IMAGE OF THE WEEK
The path of awakening is a process. It’s a process of gradually learning to become intimate with our so-called obstacles. So rather than feeling discouraged by laziness, we could look into our laziness, become curious about laziness. We could get to know laziness profoundly.
We can unite with laziness, be our laziness, know its smell and taste, feel it fully in our bodies. The spiritual path is a process of relaxing into this very moment of being. We touch in with this moment of lethargy or loss of heart, this moment of pain, of avoidance, of couldn’t care less. We touch in and then we go forward. This is the training. Whether in formal meditation or throughout our days and nights, we can train in letting go of our commentary and contacting the felt quality of our experience. We can touch our experience without getting hooked by the story line. We can touch this very moment of being and then move on.
We are sitting in meditation or going about our usual routine, and it occurs to us to listen to what we’re saying. What we hear is, Oy vey, oy vey! Woe is me. I’m a failure. There’s no hope. We look at what we do to ourselves, what we say to ourselves, how we lose heart or try to distract ourselves. Then we let those words go and touch the heart of this moment. We touch the very center of this moment of being and then we let go. This is how we train. Again and again, this is our practice.
We join our loss of heart with honesty and kindness. Instead of pulling back from the pain of laziness, we move closer. We lean into the wave. We swim into the wave.
Somewhere in the process of staying with the moment, it might occur to us that there are a lot of unhappy brothers and sisters out there, suffering as we are suffering. In becoming intimate with our own pain, with our own laziness, we are touching in with all of them, understanding them, knowing our kinship with all of them.
[...]Instead of continuing to zone out and shut down and close off, we lean in and relax. This is how we practice.
So maybe we open the window or go out for a walk, or maybe we sit silently, but whatever we do, it occurs to us to stay with ourselves, to go behind the words, behind the ignoring, and to feel the quality of this moment of being, in our hearts, in our stomachs, for ourselves, and for all of the millions of others in the same boat. We start to train in openness and compassion toward this very moment. This very moment of laziness becomes our personal teacher. This precious moment becomes our profound and healing practice.

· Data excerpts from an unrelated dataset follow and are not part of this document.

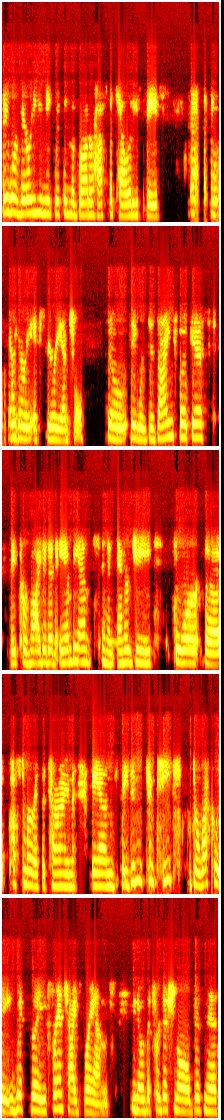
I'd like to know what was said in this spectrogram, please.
They were very unique within the broader hospitality space and they were very, very experiential. So they were design focused. They provided an ambience and an energy for the customer at the time. And they didn't compete directly with the franchise brands, you know, the traditional business,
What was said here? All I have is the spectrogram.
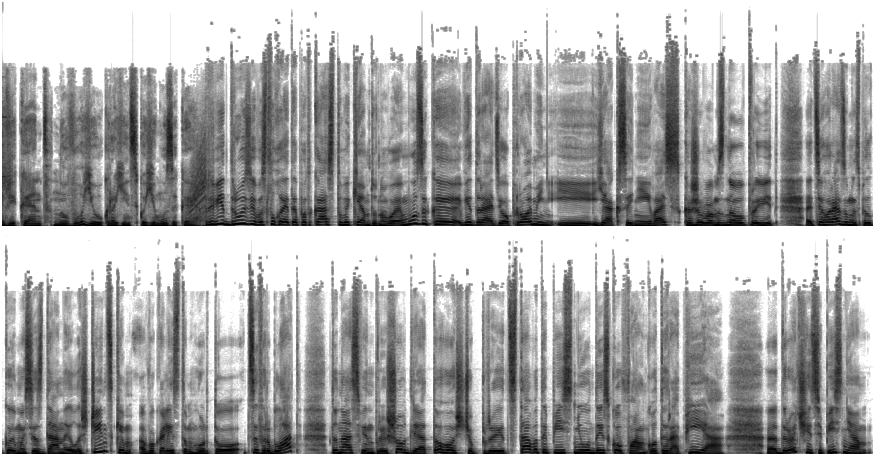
Вікенд нової української музики. Привіт, друзі! Ви слухаєте подкаст Вікенду нової музики від Радіо Промінь. І я Ксенія Івась скажу вам знову привіт. Цього разу ми спілкуємося з Данею Лещинським, вокалістом гурту Циферблат. До нас він прийшов для того, щоб представити пісню Диско-фанко терапія. До речі, ця пісня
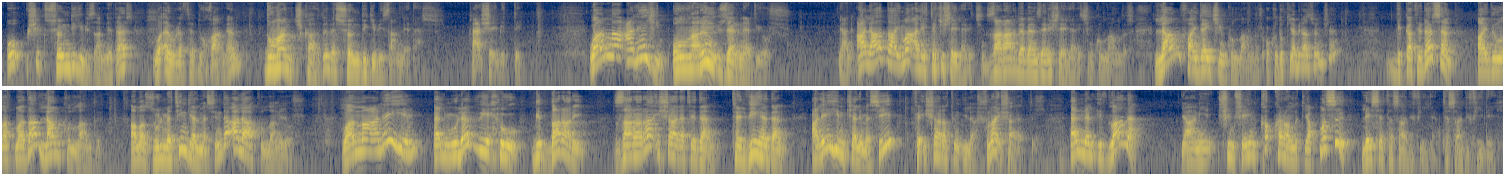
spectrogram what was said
O ışık söndü gibi zanneder. Ve evrete duhanen duman çıkardı ve söndü gibi zanneder. Her şey bitti. Ve amma aleyhim onların üzerine diyor. Yani ala daima aleyhteki şeyler için, zarar ve benzeri şeyler için kullanılır. Lam fayda için kullanılır. Okuduk ya biraz önce. Dikkat edersen aydınlatmada lam kullandı. Ama zulmetin gelmesinde ala kullanıyor. Ve amma aleyhim el mulevvihu bid darari zarara işaret eden, telvih eden aleyhim kelimesi fe işaretun ila şuna işarettir. Ennel izlame yani şimşeğin kapkaranlık yapması leyse tesadüfiyen, tesadüfi değil.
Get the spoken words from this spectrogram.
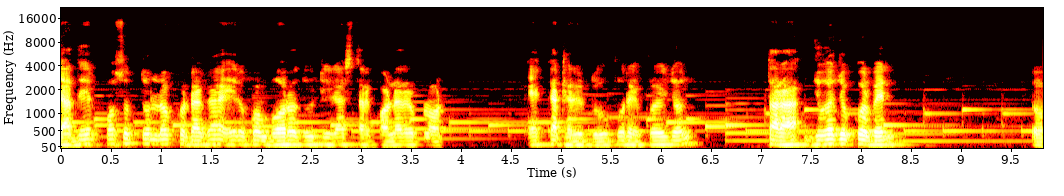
যাদের পঁচাত্তর লক্ষ টাকা এরকম বড় দুইটি রাস্তার কর্নারের প্লট এক কাঠার একটু উপরে প্রয়োজন, তারা যোগাযোগ করবেন। তো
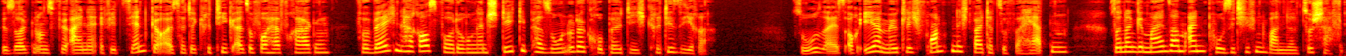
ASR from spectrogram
Wir sollten uns für eine effizient geäußerte Kritik also vorher fragen, vor welchen Herausforderungen steht die Person oder Gruppe, die ich kritisiere. So sei es auch eher möglich, Fronten nicht weiter zu verhärten, sondern gemeinsam einen positiven Wandel zu schaffen.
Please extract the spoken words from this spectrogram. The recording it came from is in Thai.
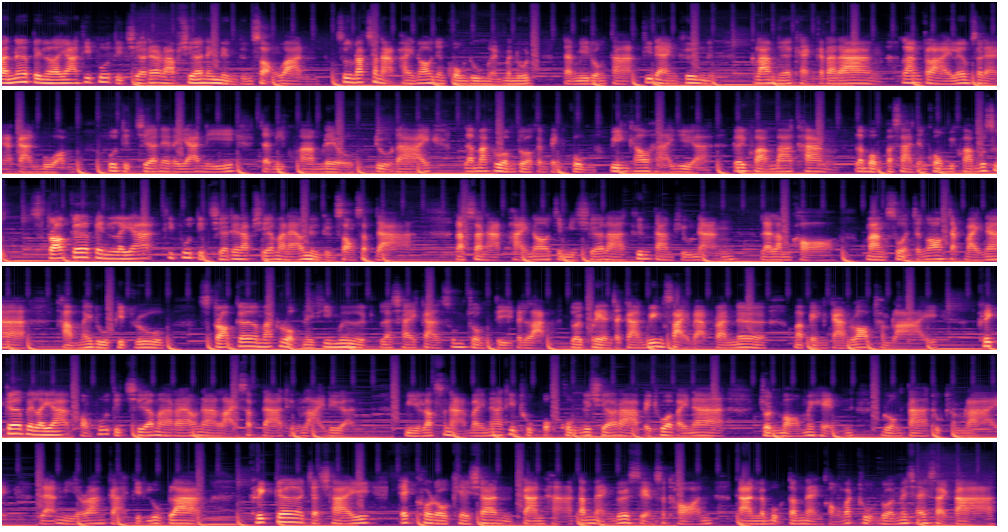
รันเนอร์เป็นระยะที่ผู้ติดเชื้อได้รับเชื้อใน 1-2 วัน ซึ่งลักษณะภายนอกยังคงดูเหมือนมนุษย์ แต่มีดวงตาที่แดงขึ้น กล้ามเนื้อแข็งกระด้าง ร่างกายเริ่มแสดงอาการบวม ผู้ติดเชื้อในระยะนี้จะมีความเร็ว ดุร้าย และมักรวมตัวกันเป็นกลุ่ม วิ่งเข้าหาเหยื่อ ด้วยความบ้าคลั่ง ระบบประสาทยังคงมีความรู้สึกสตรอกเกอร์เป็นระยะที่ผู้ติดเชื้อได้รับเชื้อมาแล้ว 1-2 สัปดาห์ ลักษณะภายนอกจะมีเชื้อราขึ้นตามผิวหนัง และลำคอ บางส่วนจะงอกจากใบหน้าทำให้ดูผิดรูปสตรอกเกอร์มักหลบในที่มืด และใช้การซุ่มโจมตีเป็นหลัก โดยเปลี่ยนจากการวิ่งใส่แบบรันเนอร์มาเป็นการลอบทำร้าย คลิกเกอร์เป็นระยะของผู้ติดเชื้อมาแล้วนานหลายสัปดาห์ถึงหลายเดือน มีลักษณะใบหน้าที่ถูกปกคลุมด้วยเชื้อราไปทั่วใบหน้า จนมองไม่เห็น ดวงตาถูกทำลาย และมีร่างกายผิดรูปร่าง คลิกเกอร์จะใช้ echolocation การหาตำแหน่งด้วยเสียงสะท้อน การระบุตำแหน่งของวัตถุโดยไม่ใช้สายตา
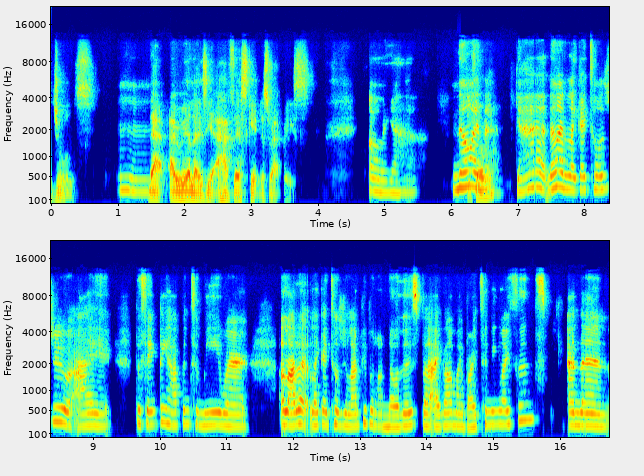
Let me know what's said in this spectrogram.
Jules, mm-hmm. that I realized, yeah, I have to escape this rat race. Oh yeah. No, and me? yeah, no, and like I told you, I the same thing happened to me where a lot of like I told you, a lot of people don't know this, but I got my bartending license and then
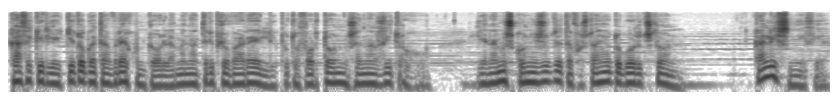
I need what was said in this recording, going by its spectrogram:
Κάθε Κυριακή τον καταβρέχουν κιόλα με ένα τρίπιο βαρέλι που το φορτώνουν σε ένα δίτροχο για να μην σκονίζονται τα φουστάνια των κοριτσιών. Καλή συνήθεια,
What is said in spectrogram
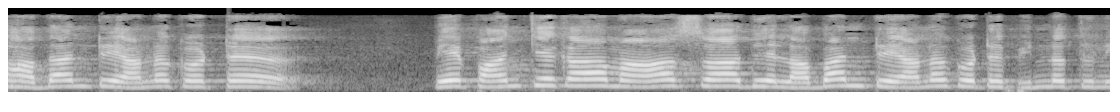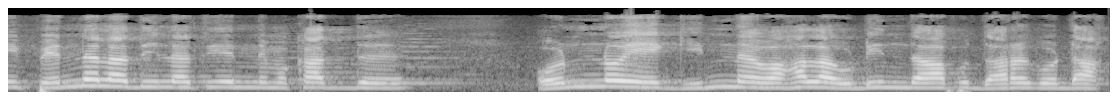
හදන්ට යනකොට මේ පංචකාම ආස්වාදයේ ලබන්ට යනකොට පින්නතුනි පෙන්නලා දීලා තියෙන්නේ මොකද්ද? ඔන්න ඔය ගින්න වහලා උඩින් දාපු දර ගොඩක්.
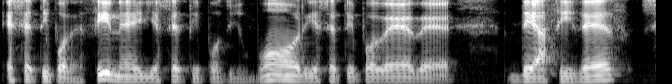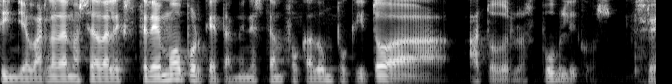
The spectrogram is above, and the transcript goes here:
ese tipo de cine y ese tipo de humor y ese tipo de, de, de acidez sin llevarla demasiado al extremo porque también está enfocado un poquito a, a todos los públicos. sí.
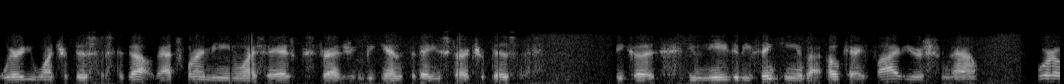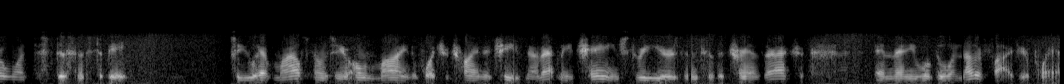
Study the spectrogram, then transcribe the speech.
where you want your business to go. That's what I mean when I say exit strategy begins the day you start your business. Because you need to be thinking about, okay, five years from now, where do I want this business to be? So you have milestones in your own mind of what you're trying to achieve. Now that may change three years into the transaction, and then you will do another five-year plan.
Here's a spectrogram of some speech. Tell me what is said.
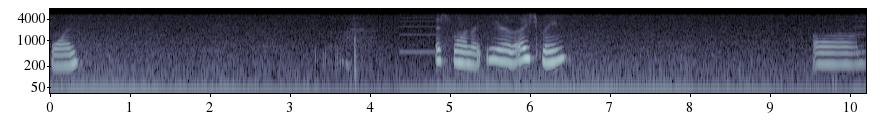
one. This one right here, the ice cream. Um,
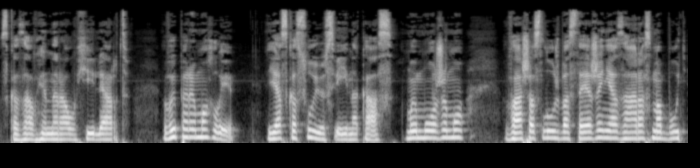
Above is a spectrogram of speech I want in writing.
сказав генерал Хілярд. Ви перемогли. Я скасую свій наказ. Ми можемо. Ваша служба стеження зараз, мабуть,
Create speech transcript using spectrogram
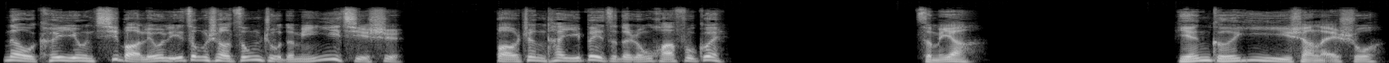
那我可以用七宝琉璃宗少宗主的名义起誓，保证他一辈子的荣华富贵。怎么样？严格意义上来说，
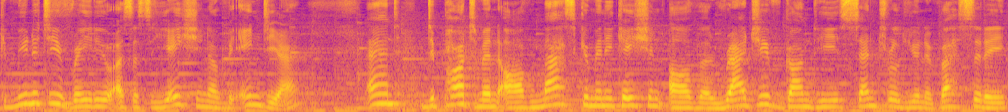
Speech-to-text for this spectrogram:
Community Radio Association of India and Department of Mass Communication of Rajiv Gandhi Central University,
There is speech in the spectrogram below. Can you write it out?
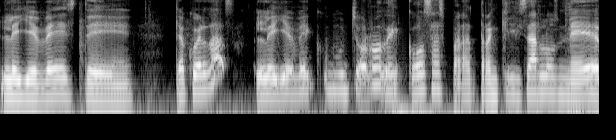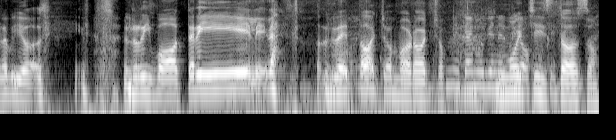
le llevé este, ¿te acuerdas? Le llevé como un chorro de cosas para tranquilizar los nervios. ribotril y de tocho morocho. Me cae muy bien el Muy chistoso.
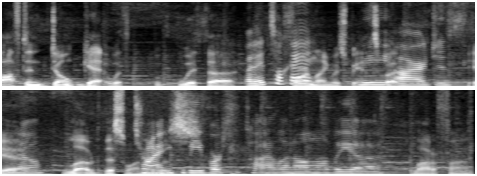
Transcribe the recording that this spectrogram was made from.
often don't get with with uh, But it's okay. foreign language bands We but are just, yeah, you know, loved this one. Trying to be versatile and all the uh, a lot of fun.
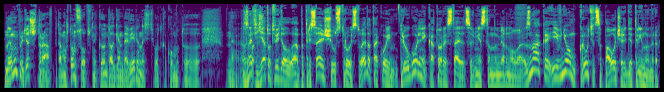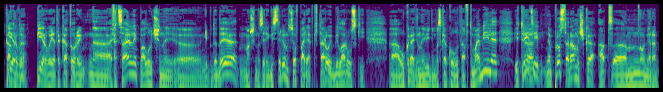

Pema Chodron is a renowned Buddhist teacher. Excerpt above is from an online article.